**DATA PROVIDED**
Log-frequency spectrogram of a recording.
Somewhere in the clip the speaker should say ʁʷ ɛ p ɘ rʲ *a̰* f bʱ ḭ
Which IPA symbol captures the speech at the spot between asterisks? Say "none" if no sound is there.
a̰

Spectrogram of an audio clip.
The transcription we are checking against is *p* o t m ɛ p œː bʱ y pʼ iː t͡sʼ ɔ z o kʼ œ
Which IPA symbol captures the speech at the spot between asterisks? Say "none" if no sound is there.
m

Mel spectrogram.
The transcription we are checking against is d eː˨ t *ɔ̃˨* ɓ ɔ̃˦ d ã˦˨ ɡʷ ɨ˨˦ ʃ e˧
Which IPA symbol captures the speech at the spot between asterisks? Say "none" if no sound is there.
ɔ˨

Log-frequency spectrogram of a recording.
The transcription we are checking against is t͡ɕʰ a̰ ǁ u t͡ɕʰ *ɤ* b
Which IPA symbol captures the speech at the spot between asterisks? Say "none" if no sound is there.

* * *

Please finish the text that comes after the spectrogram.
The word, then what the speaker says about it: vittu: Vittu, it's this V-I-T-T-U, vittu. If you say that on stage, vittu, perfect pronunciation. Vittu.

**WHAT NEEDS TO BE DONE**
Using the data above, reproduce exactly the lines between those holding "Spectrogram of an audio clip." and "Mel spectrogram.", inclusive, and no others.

**YOUR SOLUTION**
Spectrogram of an audio clip.
The transcription we are checking against is *p* o t m ɛ p œː bʱ y pʼ iː t͡sʼ ɔ z o kʼ œ
Which IPA symbol captures the speech at the spot between asterisks? Say "none" if no sound is there.
m

Mel spectrogram.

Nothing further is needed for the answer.